= Task instructions =
Quote the entries in full, character for character, without their images.

Saved entries:
○ ○ ○ ○

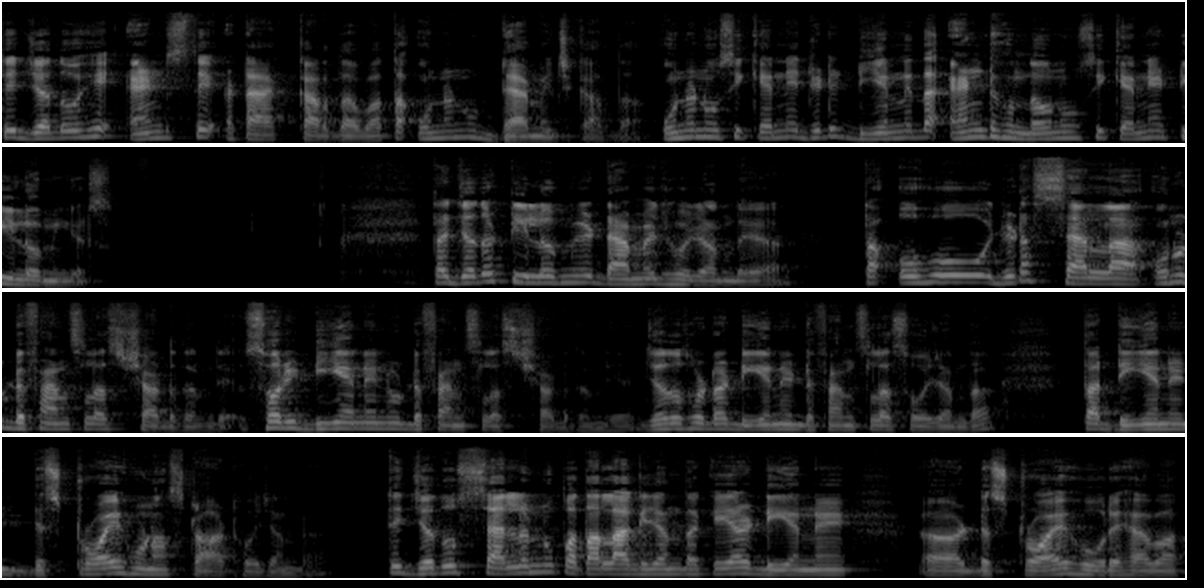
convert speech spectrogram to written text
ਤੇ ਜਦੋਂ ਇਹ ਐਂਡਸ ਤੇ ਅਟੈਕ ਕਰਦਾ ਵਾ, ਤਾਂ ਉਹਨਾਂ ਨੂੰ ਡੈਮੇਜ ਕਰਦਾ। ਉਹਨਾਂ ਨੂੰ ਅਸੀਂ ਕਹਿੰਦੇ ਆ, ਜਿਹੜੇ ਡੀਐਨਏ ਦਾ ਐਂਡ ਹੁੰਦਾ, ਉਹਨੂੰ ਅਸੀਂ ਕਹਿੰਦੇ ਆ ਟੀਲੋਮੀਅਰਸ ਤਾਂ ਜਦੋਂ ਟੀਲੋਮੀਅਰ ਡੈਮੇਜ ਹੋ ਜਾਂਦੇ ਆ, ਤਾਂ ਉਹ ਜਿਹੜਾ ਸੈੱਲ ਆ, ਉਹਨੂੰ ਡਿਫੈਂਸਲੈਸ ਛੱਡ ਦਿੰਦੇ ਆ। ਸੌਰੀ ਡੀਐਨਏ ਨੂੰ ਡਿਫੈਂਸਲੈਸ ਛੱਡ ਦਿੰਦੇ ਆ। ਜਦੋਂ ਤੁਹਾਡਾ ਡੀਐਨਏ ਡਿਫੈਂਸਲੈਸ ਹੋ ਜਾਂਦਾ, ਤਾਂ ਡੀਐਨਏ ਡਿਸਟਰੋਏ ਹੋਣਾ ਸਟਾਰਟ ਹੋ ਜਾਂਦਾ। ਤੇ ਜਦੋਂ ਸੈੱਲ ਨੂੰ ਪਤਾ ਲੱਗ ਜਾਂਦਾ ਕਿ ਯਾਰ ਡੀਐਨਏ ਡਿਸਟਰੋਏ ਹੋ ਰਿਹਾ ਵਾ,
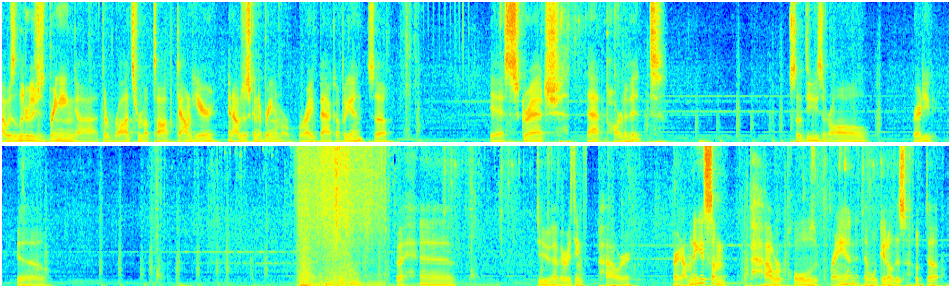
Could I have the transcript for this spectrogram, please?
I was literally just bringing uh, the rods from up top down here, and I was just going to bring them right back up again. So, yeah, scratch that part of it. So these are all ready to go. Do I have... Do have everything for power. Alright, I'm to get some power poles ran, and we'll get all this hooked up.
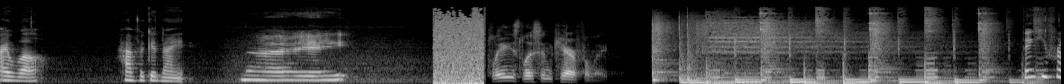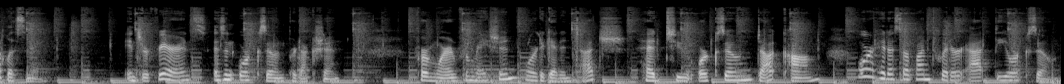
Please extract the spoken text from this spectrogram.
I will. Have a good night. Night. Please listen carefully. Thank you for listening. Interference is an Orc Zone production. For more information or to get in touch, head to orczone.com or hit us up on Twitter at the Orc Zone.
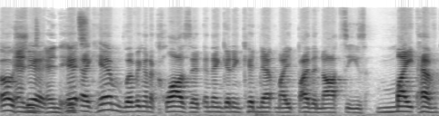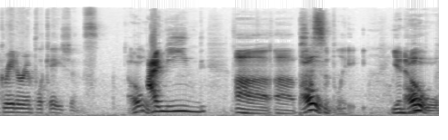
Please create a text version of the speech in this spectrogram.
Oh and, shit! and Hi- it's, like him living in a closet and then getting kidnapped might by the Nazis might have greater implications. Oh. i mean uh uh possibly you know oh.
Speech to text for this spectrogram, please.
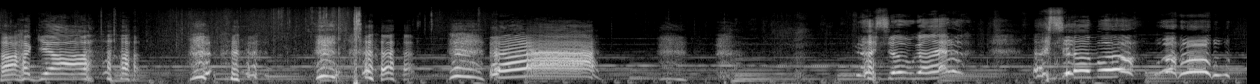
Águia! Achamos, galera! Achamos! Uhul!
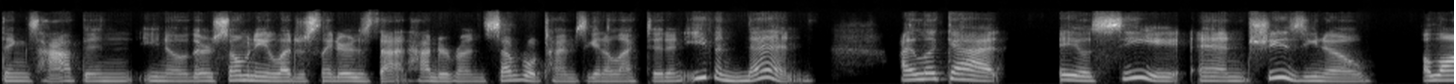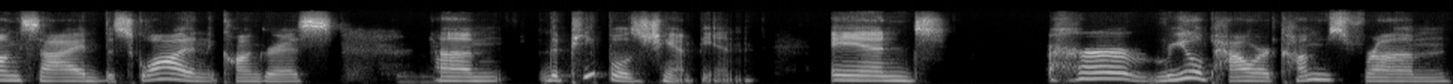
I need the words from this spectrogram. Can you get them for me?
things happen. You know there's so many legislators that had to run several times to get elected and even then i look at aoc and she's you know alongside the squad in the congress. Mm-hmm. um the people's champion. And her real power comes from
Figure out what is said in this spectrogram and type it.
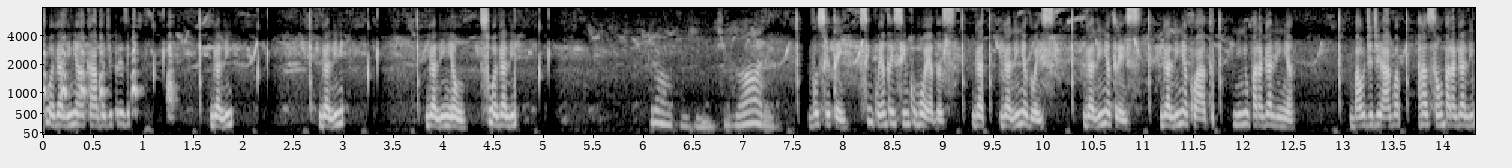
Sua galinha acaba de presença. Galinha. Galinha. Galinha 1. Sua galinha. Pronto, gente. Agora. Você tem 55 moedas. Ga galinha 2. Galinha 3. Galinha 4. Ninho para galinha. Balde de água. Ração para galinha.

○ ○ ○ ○

= Response area =
convert speech spectrogram to written text
ਤੇ ਜਦੋਂ ਇਹ ਐਂਡਸ ਤੇ ਅਟੈਕ ਕਰਦਾ ਵਾ, ਤਾਂ ਉਹਨਾਂ ਨੂੰ ਡੈਮੇਜ ਕਰਦਾ। ਉਹਨਾਂ ਨੂੰ ਅਸੀਂ ਕਹਿੰਦੇ ਆ, ਜਿਹੜੇ ਡੀਐਨਏ ਦਾ ਐਂਡ ਹੁੰਦਾ, ਉਹਨੂੰ ਅਸੀਂ ਕਹਿੰਦੇ ਆ ਟੀਲੋਮੀਅਰਸ ਤਾਂ ਜਦੋਂ ਟੀਲੋਮੀਅਰ ਡੈਮੇਜ ਹੋ ਜਾਂਦੇ ਆ, ਤਾਂ ਉਹ ਜਿਹੜਾ ਸੈੱਲ ਆ, ਉਹਨੂੰ ਡਿਫੈਂਸਲੈਸ ਛੱਡ ਦਿੰਦੇ ਆ। ਸੌਰੀ ਡੀਐਨਏ ਨੂੰ ਡਿਫੈਂਸਲੈਸ ਛੱਡ ਦਿੰਦੇ ਆ। ਜਦੋਂ ਤੁਹਾਡਾ ਡੀਐਨਏ ਡਿਫੈਂਸਲੈਸ ਹੋ ਜਾਂਦਾ, ਤਾਂ ਡੀਐਨਏ ਡਿਸਟਰੋਏ ਹੋਣਾ ਸਟਾਰਟ ਹੋ ਜਾਂਦਾ। ਤੇ ਜਦੋਂ ਸੈੱਲ ਨੂੰ ਪਤਾ ਲੱਗ ਜਾਂਦਾ ਕਿ ਯਾਰ ਡੀਐਨਏ ਡਿਸਟਰੋਏ ਹੋ ਰਿਹਾ ਵਾ,
Could I have the transcript for this spectrogram, please?
I was literally just bringing uh, the rods from up top down here, and I was just going to bring them right back up again. So, yeah, scratch that part of it. So these are all ready to go. Do I have... Do have everything for power. Alright, I'm to get some power poles ran, and we'll get all this hooked up.
Please extract the spoken text from this spectrogram.
I will. Have a good night. Night. Please listen carefully. Thank you for listening. Interference is an Orc Zone production. For more information or to get in touch, head to orczone.com or hit us up on Twitter at the Orc Zone.
Please create a text version of the speech in this spectrogram.
Oh and, shit! and Hi- it's, like him living in a closet and then getting kidnapped might by the Nazis might have greater implications. Oh. i mean uh uh possibly you know oh.
Speech to text for this spectrogram, please.
Águia! Achamos, galera! Achamos! Uhul!
I need the words from this spectrogram. Can you get them for me?
things happen. You know there's so many legislators that had to run several times to get elected and even then i look at aoc and she's you know alongside the squad in the congress. Mm-hmm. um the people's champion. And her real power comes from
Figure out what is said in this spectrogram and type it.
Sua galinha acaba de presença. Galinha. Galinha. Galinha 1. Sua galinha. Pronto, gente. Agora. Você tem 55 moedas. Ga galinha 2. Galinha 3. Galinha 4. Ninho para galinha. Balde de água. Ração para galinha.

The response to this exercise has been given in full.